◆ Exercise directions:
An exact copy is needed of each line from the one including "What would a" through the last line of the entries, both ends counted, with nothing added.

___ Source material ___

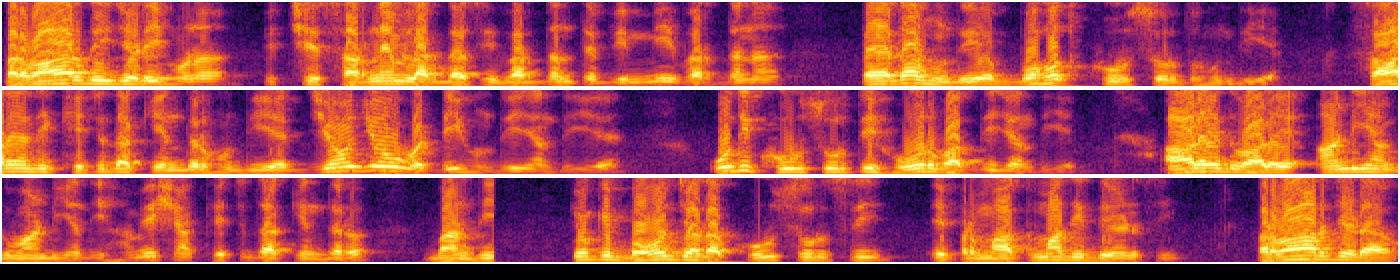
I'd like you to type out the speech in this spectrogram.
ਪਰਿਵਾਰ ਦੀ ਜਿਹੜੀ ਹੁਣ ਪਿੱਛੇ ਸਰਨੇਮ ਲੱਗਦਾ ਸੀ ਵਰਦਨ ਤੇ ਵਿਮੀ ਵਰਦਨ ਪੈਦਾ ਹੁੰਦੀ ਹੈ, ਬਹੁਤ ਖੂਬਸੂਰਤ ਹੁੰਦੀ ਹੈ। ਸਾਰਿਆਂ ਦੀ ਖਿੱਚ ਦਾ ਕੇਂਦਰ ਹੁੰਦੀ ਹੈ, ਜਿਉਂ-ਜਿਉਂ ਵੱਡੀ ਹੁੰਦੀ ਜਾਂਦੀ ਹੈ। ਉਹਦੀ ਖੂਬਸੂਰਤੀ ਹੋਰ ਵੱਧਦੀ ਜਾਂਦੀ ਹੈ। ਆਲੇ ਦੁਆਲੇ ਆਂਡੀਆਂ ਗਵਾਂਡੀਆਂ ਦੀ ਹਮੇਸ਼ਾ ਖਿੱਚ ਦਾ ਕੇਂਦਰ ਬਣਦੀ ਕਿਉਂਕਿ ਬਹੁਤ ਜ਼ਿਆਦਾ ਖੂਬਸੂਰਤ ਸੀ, ਇਹ ਪ੍ਰਮਾਤਮਾ ਦੀ ਦੇਣ ਸੀ। ਪਰਿਵਾਰ ਜਿਹੜਾ,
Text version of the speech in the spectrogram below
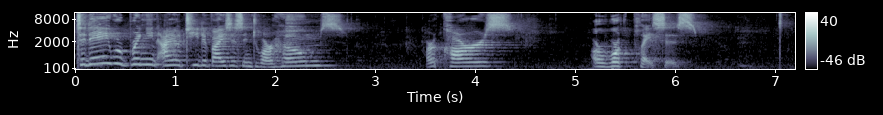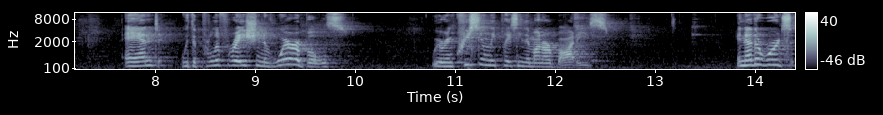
Today, we're bringing IoT devices into our homes, our cars, our workplaces. And with the proliferation of wearables, we're increasingly placing them on our bodies. In other words,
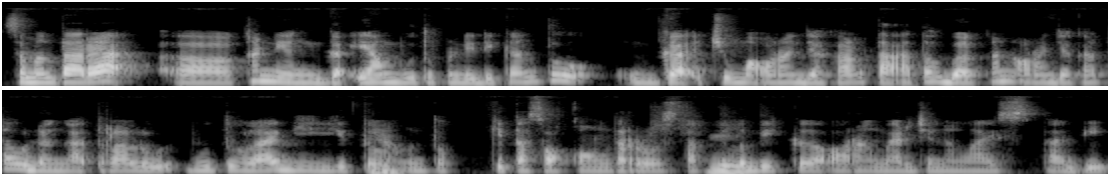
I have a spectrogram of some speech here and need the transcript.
Sementara uh, kan yang yang butuh pendidikan tuh nggak cuma orang Jakarta atau bahkan orang Jakarta udah nggak terlalu butuh lagi gitu Iya. untuk kita sokong terus tapi Hmm. lebih ke orang marginalized tadi.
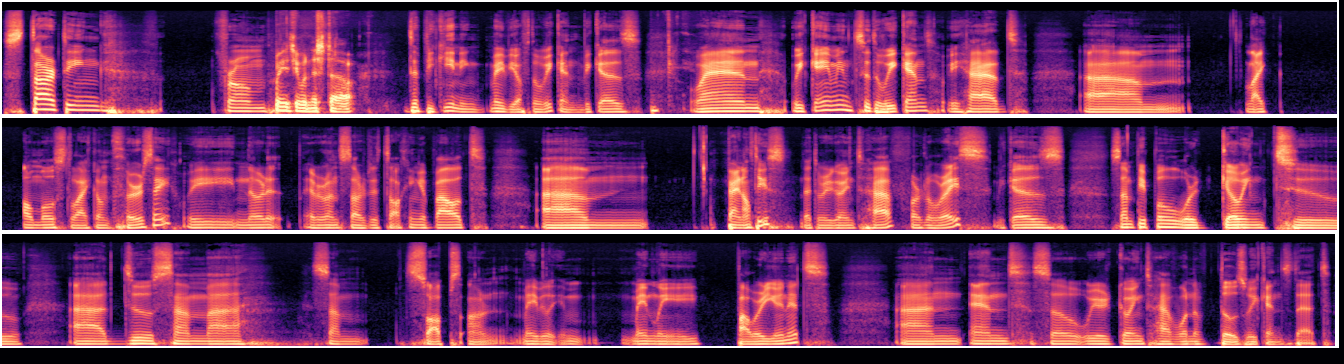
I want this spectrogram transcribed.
starting from Where do you want to start? The beginning maybe of the weekend because when we came into the weekend we had um like almost like on Thursday we noted everyone started talking about um penalties that we're going to have for the race because some people were going to uh, do some uh, some swaps on maybe mainly power units and and so we're going to have one of those weekends that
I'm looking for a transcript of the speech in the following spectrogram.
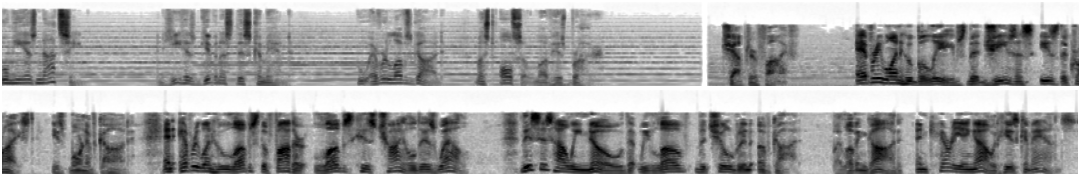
whom he has not seen. And he has given us this command Whoever loves God must also love his brother. Chapter 5 Everyone who believes that Jesus is the Christ is born of God, and everyone who loves the Father loves his child as well. This is how we know that we love the children of God, by loving God and carrying out his commands.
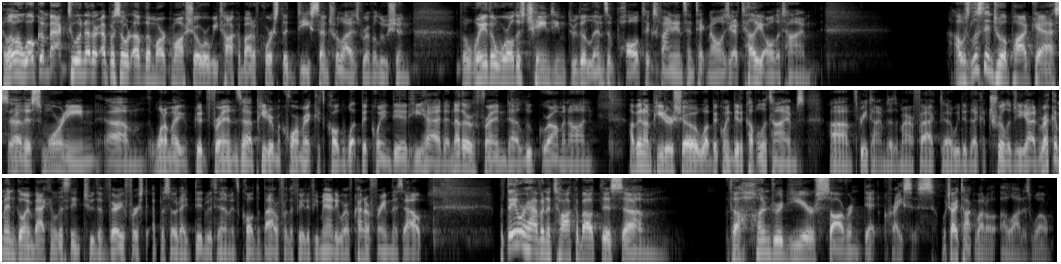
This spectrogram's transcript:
Hello and welcome back to another episode of the Mark Moss Show, where we talk about, of course, the decentralized revolution, the way the world is changing through the lens of politics, finance, and technology. I tell you all the time. I was listening to a podcast uh, this morning. Um, one of my good friends, uh, Peter McCormack, it's called What Bitcoin Did. He had another friend, uh, Luke Gromen, on. I've been on Peter's show, What Bitcoin Did, a couple of times, um, three times, as a matter of fact. Uh, we did like a trilogy. I'd recommend going back and listening to the very first episode I did with him. It's called The Battle for the Fate of Humanity, where I've kind of framed this out. But they were having a talk about this. Um, the hundred year sovereign debt crisis, which I talk about a, a lot as well.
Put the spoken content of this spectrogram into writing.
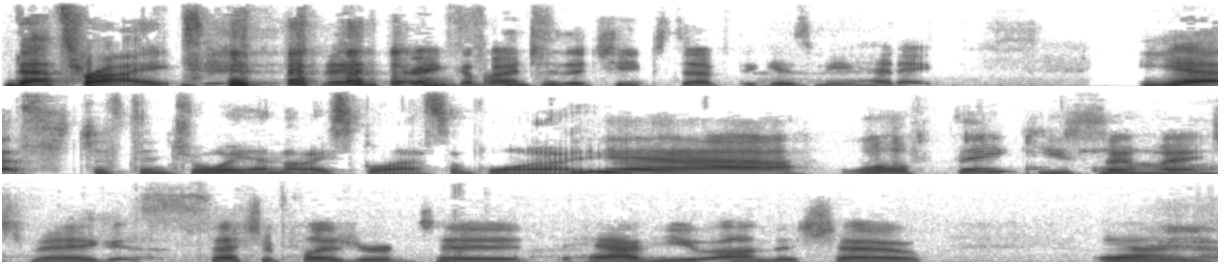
That's right. than drink a bunch of the cheap stuff that gives me a headache. yes, just enjoy a nice glass of wine. Yeah. Well, thank you so Oh. much, Meg. It's such a pleasure to have you on the show. And um,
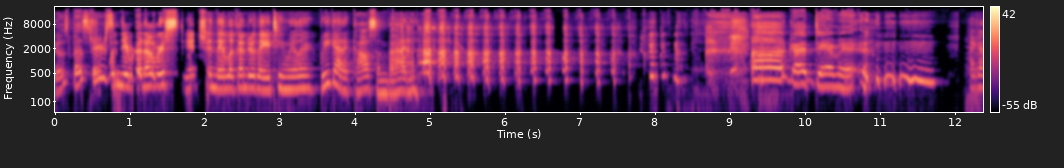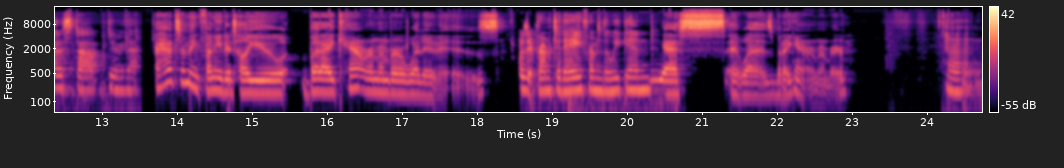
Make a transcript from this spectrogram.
Ghostbusters. when they run over Stitch and they look under the 18 wheeler. We gotta call somebody. oh god damn it I gotta stop doing that. i had something funny to tell you but i can't remember what it is Was it from today? From the weekend? yes it was but i can't remember Hmm.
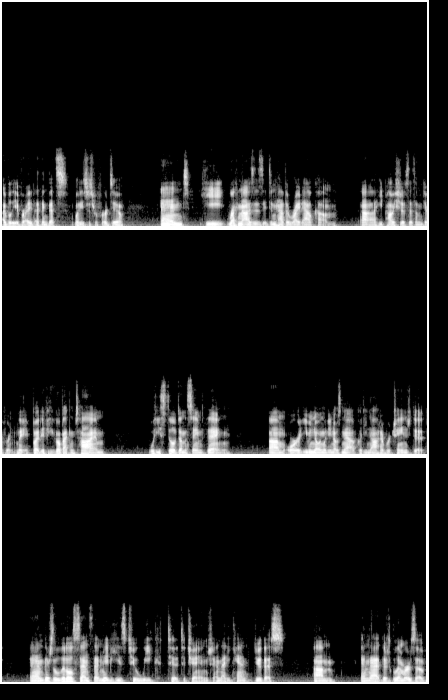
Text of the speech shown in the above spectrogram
I believe, right? I think that's what he's just referred to. And he recognizes it didn't have the right outcome. Uh, he probably should have said something differently. But if he could go back in time, would he still have done the same thing? Um, or even knowing what he knows now, could he not have changed it? And there's a little sense that maybe he's too weak to, to change and that he can't do this. Um, and that there's glimmers of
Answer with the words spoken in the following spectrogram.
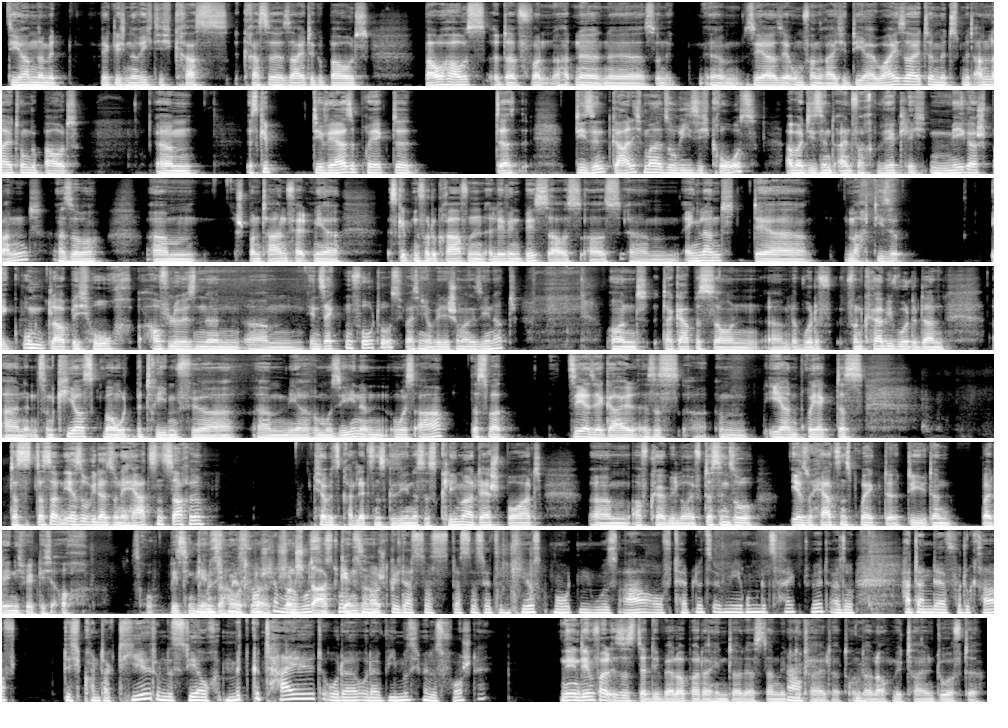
Die haben damit wirklich eine richtig krass, krasse Seite gebaut. Bauhaus äh, davon hat eine, eine so eine ähm, sehr, sehr umfangreiche DIY-Seite mit, mit Anleitung gebaut. Ähm, es gibt diverse Projekte, das, die sind gar nicht mal so riesig groß, aber die sind einfach wirklich mega spannend. Also ähm, spontan fällt mir es gibt einen Fotografen, Levin Biss aus, aus ähm, England, der macht diese unglaublich hoch auflösenden ähm, Insektenfotos. Ich weiß nicht, ob ihr die schon mal gesehen habt. Und da gab es so ein, ähm, da wurde von Kirby wurde dann äh, so ein Kiosk-Mode betrieben für ähm, mehrere Museen in den USA. Das war sehr, sehr geil. Es ist äh, eher ein Projekt, das das, das ist dann eher so wieder so eine Herzenssache. Ich habe jetzt gerade letztens gesehen, dass das Klima-Dashboard ähm, auf Kirby läuft. Das sind so eher so Herzensprojekte, die dann, bei denen ich wirklich auch so ein bisschen Wie muss ich mir Gänsehaut das vorstellen? oder schon stark du Zum Gänsehaut. Beispiel, dass das, dass das jetzt im Kiosk-Mode in den USA auf Tablets irgendwie rumgezeigt wird. Also hat dann der Fotograf dich kontaktiert und es dir auch mitgeteilt oder, oder wie muss ich mir das vorstellen? Nee, in dem Fall ist es der Developer dahinter, der es dann Ah, okay. mitgeteilt hat und Cool. dann auch mitteilen durfte.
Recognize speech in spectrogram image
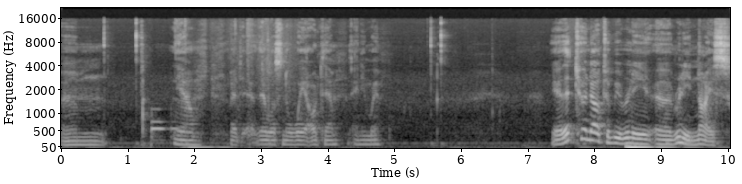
Um, yeah, but there was no way out there anyway. Yeah, that turned out to be really, uh, really nice,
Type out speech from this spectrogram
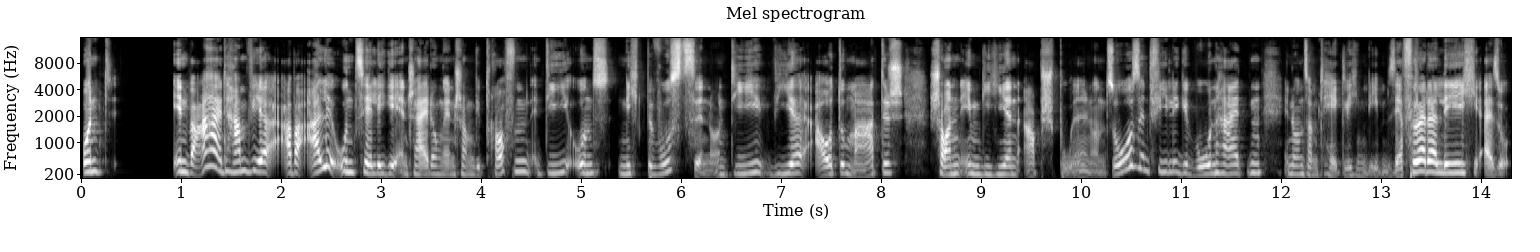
Und in Wahrheit haben wir aber alle unzählige Entscheidungen schon getroffen, die uns nicht bewusst sind und die wir automatisch schon im Gehirn abspulen. Und so sind viele Gewohnheiten in unserem täglichen Leben sehr förderlich, also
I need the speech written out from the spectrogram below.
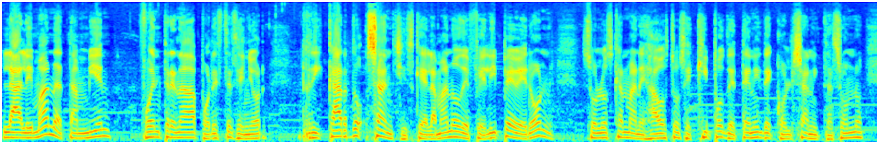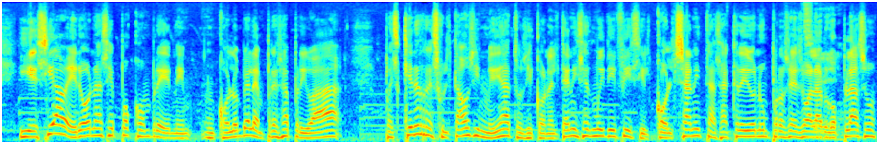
la alemana también fue entrenada por este señor Ricardo Sánchez, que de la mano de Felipe Verón son los que han manejado estos equipos de tenis de Colsanitas. Son los- y decía Verón hace poco, hombre, en, en Colombia la empresa privada pues quiere resultados inmediatos y con el tenis es muy difícil. Colsanitas ha creído en un proceso a Sí. largo plazo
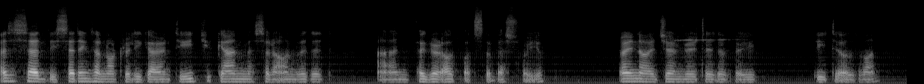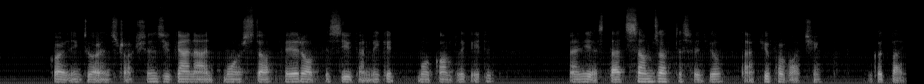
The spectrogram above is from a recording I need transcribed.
As I said, these settings are not really guaranteed. You can mess around with it and figure out what's the best for you. Right now I generated a very detailed one according to our instructions you can add more stuff here obviously you can make it more complicated and yes that sums up this video thank you for watching goodbye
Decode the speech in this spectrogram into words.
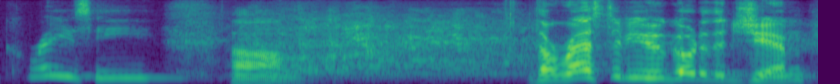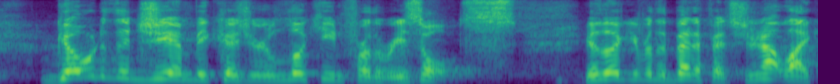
Crazy. Um, the rest of you who go to the gym, go to the gym because you're looking for the results. You're looking for the benefits. You're not like,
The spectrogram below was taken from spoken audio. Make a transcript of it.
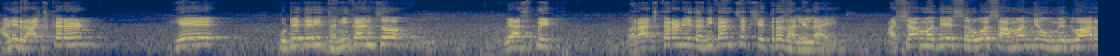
आणि राजकारण हे कुठेतरी धनिकांचं व्यासपीठ राजकारण हे धनिकांचं क्षेत्र झालेलं आहे. अशामध्ये सर्वसामान्य उमेदवार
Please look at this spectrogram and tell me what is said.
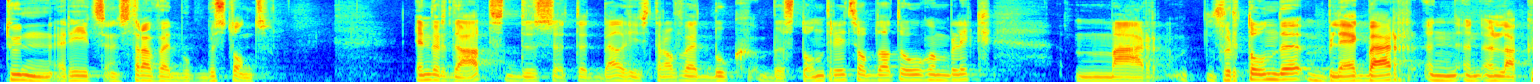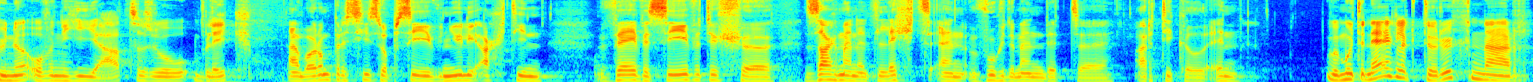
toen reeds een strafwetboek bestond. Inderdaad, dus het, het Belgisch strafwetboek bestond reeds op dat ogenblik maar vertoonde blijkbaar een, een, een, lacune of een hiaat, zo bleek. En waarom precies op 7 juli 1875 uh, eh, zag men het licht en voegde men dit uh, artikel in? We moeten eigenlijk terug naar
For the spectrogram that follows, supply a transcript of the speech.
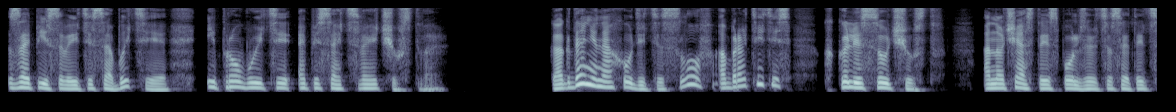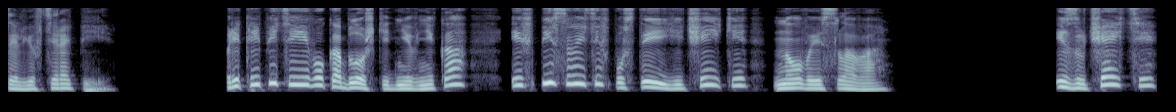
Записывайте события и пробуйте описать свои чувства. Когда не находите слов, обратитесь к колесу чувств. Оно часто используется с этой целью в терапии. Прикрепите его к обложке дневника и вписывайте в пустые ячейки новые слова. Изучайте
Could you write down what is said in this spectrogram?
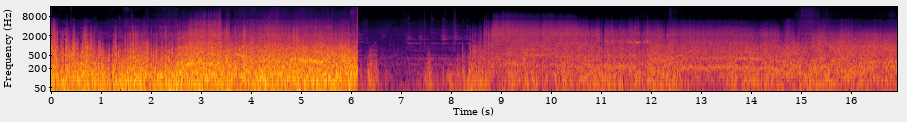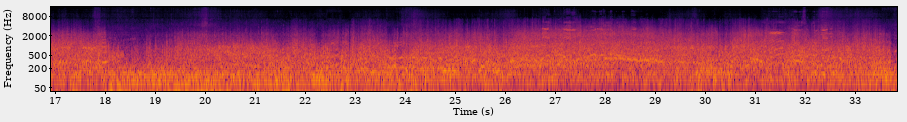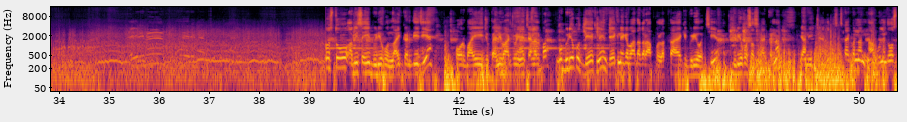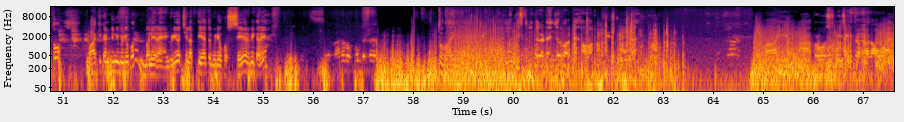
दोस्तों, अभी से ही वीडियो को लाइक कर दीजिए और भाई जो पहली बार जुड़े हैं चैनल पर, वो वीडियो को देख लें। देखने के बाद अगर आपको लगता है कि वीडियो अच्छी है वीडियो को सब्सक्राइब करना, यानी चैनल को सब्सक्राइब करना ना भूलें दोस्तों। बाकी कंटिन्यू वीडियो पर बने रहें। वीडियो अच्छी लगती है तो वीडियो को शेयर भी करें। तो भाई, दिखाता हूँ मैं किस तरीके का डेंजर वर्क है, हवा काफ़ी स्ट्रॉन्ग है भाई क्रोस नीचे की तरफ़ लगा हुआ है।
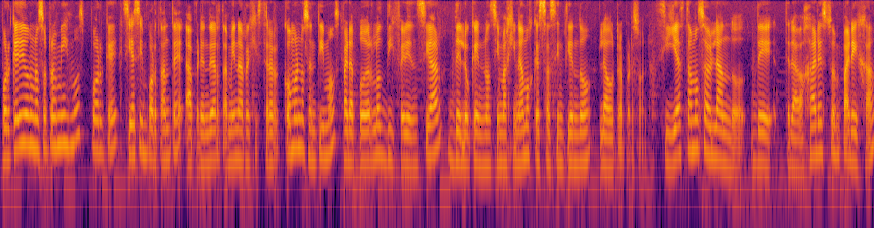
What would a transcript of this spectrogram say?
¿Por qué digo en nosotros mismos? Porque sí es importante aprender también a registrar cómo nos sentimos para poderlo diferenciar de lo que nos imaginamos que está sintiendo la otra persona. Si ya estamos hablando de trabajar esto en pareja,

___

◆ Output of the exercise:
What would a transcript of this spectrogram say?
¿Por qué digo en nosotros mismos? Porque sí es importante aprender también a registrar cómo nos sentimos para poderlo diferenciar de lo que nos imaginamos que está sintiendo la otra persona. Si ya estamos hablando de trabajar esto en pareja,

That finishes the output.